== Data for this task

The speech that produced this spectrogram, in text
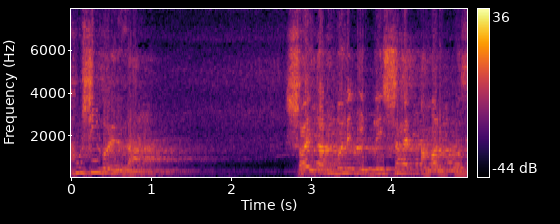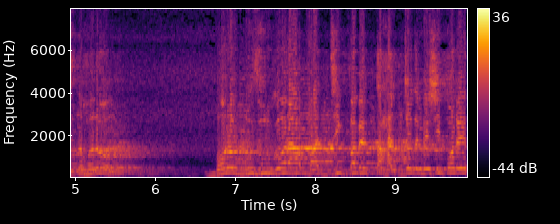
খুশি হয়ে যান। শয়তান বলে, ইবলিস সাহেব, আমার প্রশ্ন হলো বড় বুজুর্গরা বাহ্যিক ভাবে তাহাজ্জুদ বেশি পড়ে,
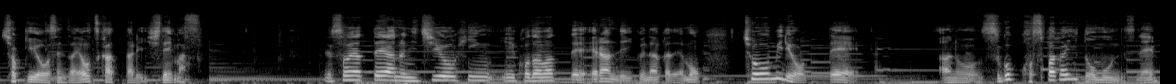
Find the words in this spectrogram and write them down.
食器用洗剤を使ったりしています。そうやってあの日用品にこだわって選んでいく中でも、調味料ってあの、すごくコスパがいいと思うんですね。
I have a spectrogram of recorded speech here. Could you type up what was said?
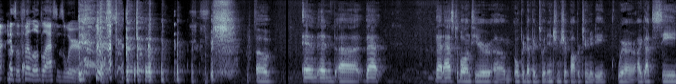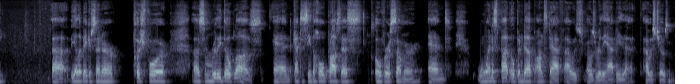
As a fellow glasses wearer. uh, and and uh, that that ask to volunteer um, opened up into an internship opportunity where I got to see uh, the Ella Baker Center push for uh, some really dope laws and got to see the whole process over a summer and when a spot opened up on staff, I was I was really happy that I was chosen.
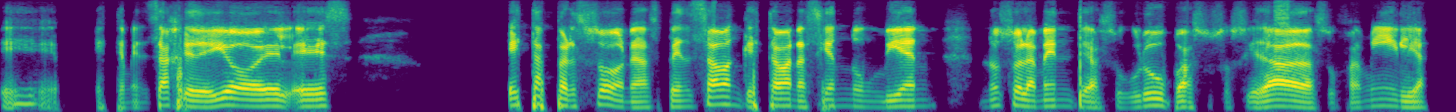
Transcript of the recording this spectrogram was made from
este mensaje de Joel es estas personas pensaban que estaban haciendo un bien no solamente a su grupo, a su sociedad, a su familia,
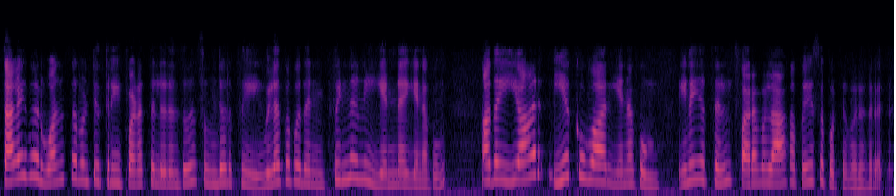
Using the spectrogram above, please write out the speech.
தலைவர் ஒன் செவன்டி த்ரீ படத்திலிருந்து சுந்தர் விலகுவதன் பின்னணி என்ன எனவும் அதை யார் இயக்குவார் எனவும் இணையத்தில் பரவலாக பேசப்பட்டு வருகிறது.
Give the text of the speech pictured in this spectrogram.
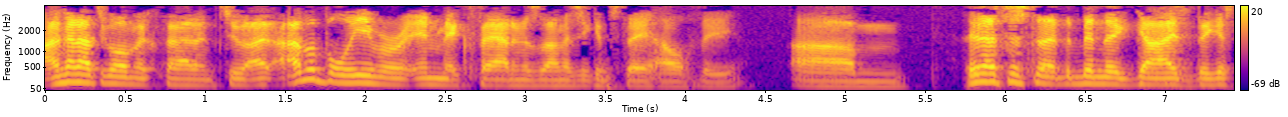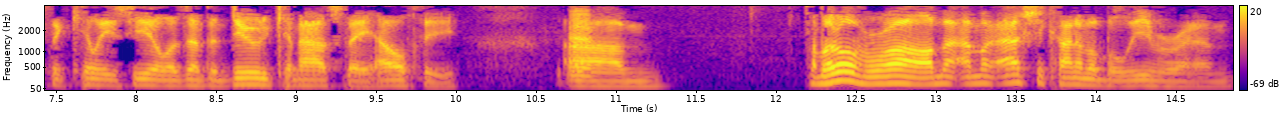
I'm gonna have to go with McFadden too. I, I'm a believer in McFadden as long as he can stay healthy. Um, I think that's just been the guy's biggest Achilles heel is that the dude cannot stay healthy. Yeah. Um, but overall, I'm, I'm actually kind of a believer in him.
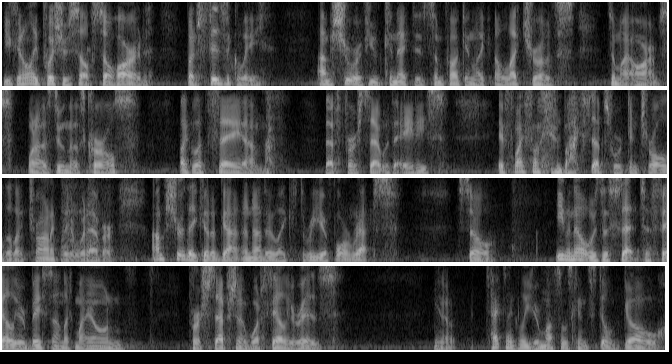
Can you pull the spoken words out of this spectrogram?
you can only push yourself so hard, but physically, I'm sure if you connected some fucking like electrodes to my arms when I was doing those curls. Like let's say um, that first set with the 80s. If my fucking biceps were controlled electronically or whatever, I'm sure they could have gotten another like three or four reps. So even though it was a set to failure based on like my own perception of what failure is, you know, technically your muscles can still go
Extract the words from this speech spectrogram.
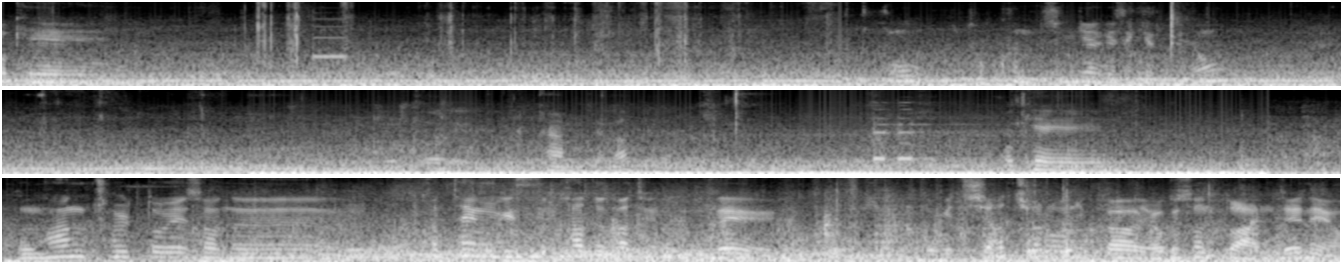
오케이. 오, 토큰 신기하게 생겼네요. 하면 되나? 오케이. 공항 철도에서는 컨택리스 카드가 되는데 여기 지하철 오니까 여기선 또 안 되네요.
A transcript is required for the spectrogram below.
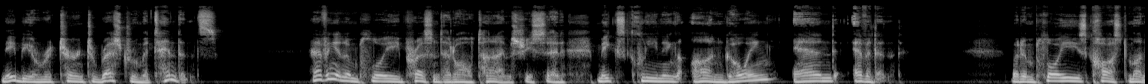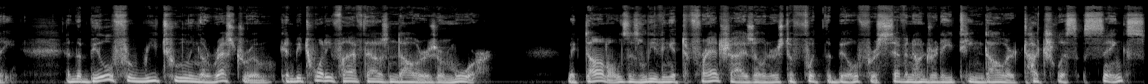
maybe a return to restroom attendance. Having an employee present at all times, she said, makes cleaning ongoing and evident. But employees cost money, and the bill for retooling a restroom can be $25,000 or more. McDonald's is leaving it to franchise owners to foot the bill for $718 touchless sinks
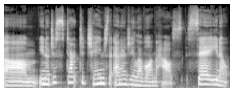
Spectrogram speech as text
um, you know, just start to change the energy level in the house. Say, you know,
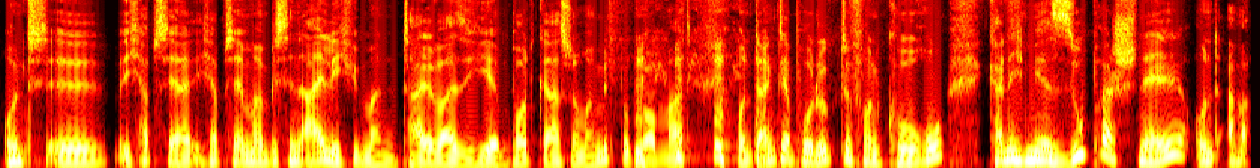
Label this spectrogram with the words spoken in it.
Und äh, ich habe es ja, ich hab's ja immer ein bisschen eilig, wie man teilweise hier im Podcast schon mal mitbekommen hat. und dank der Produkte von Coro kann ich mir super schnell und aber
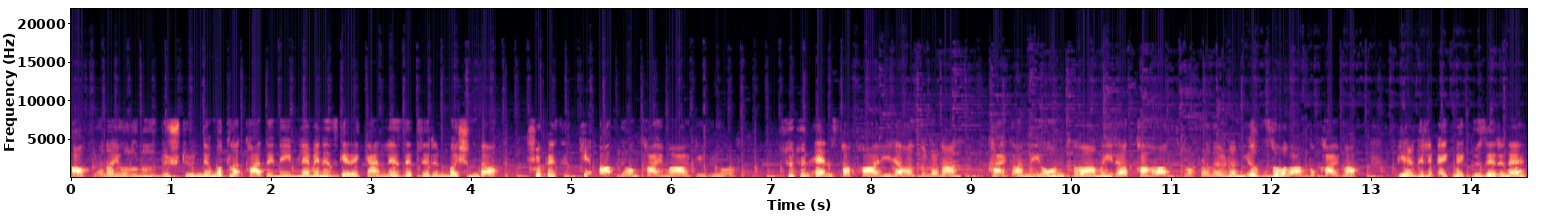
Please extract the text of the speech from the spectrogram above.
Afyon'a yolunuz düştüğünde mutlaka deneyimlemeniz gereken lezzetlerin başında şüphesiz ki Afyon kaymağı geliyor. Sütün en saf haliyle hazırlanan, kaygan ve yoğun kıvamıyla kahvaltı sofralarının yıldızı olan bu kaymak bir dilim ekmek üzerine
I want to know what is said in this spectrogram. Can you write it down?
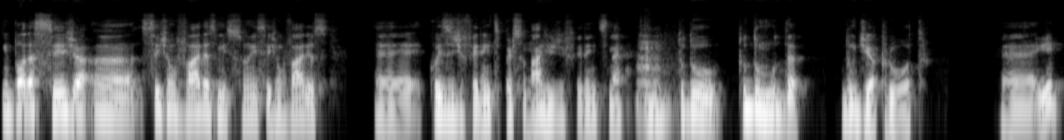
embora seja, uh, sejam várias missões, sejam várias é, coisas diferentes, personagens diferentes, né? Uhum. Tudo, tudo muda de um dia para o outro. É, e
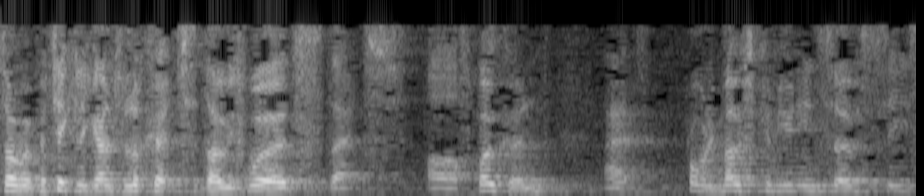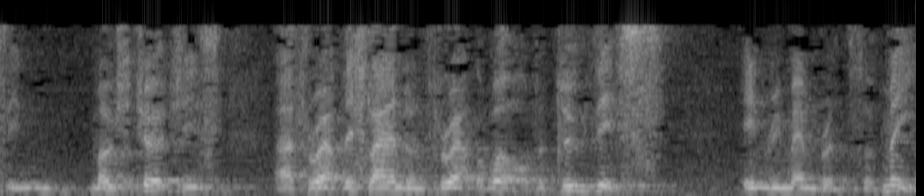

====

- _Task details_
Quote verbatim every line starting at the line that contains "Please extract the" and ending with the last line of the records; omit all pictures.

- _Response for this exercise_
Please extract the text of the speech from the spectrogram above.
Afyon'a yolunuz düştüğünde mutlaka deneyimlemeniz gereken lezzetlerin başında şüphesiz ki Afyon kaymağı geliyor. Sütün en saf haliyle hazırlanan, kaygan ve yoğun kıvamıyla kahvaltı sofralarının yıldızı olan bu kaymak bir dilim ekmek üzerine
I want to know what is said in this spectrogram. Can you write it down?
embora seja, uh, sejam várias missões, sejam várias é, coisas diferentes, personagens diferentes, né? Uhum. Tudo, tudo muda de um dia para o outro. É, e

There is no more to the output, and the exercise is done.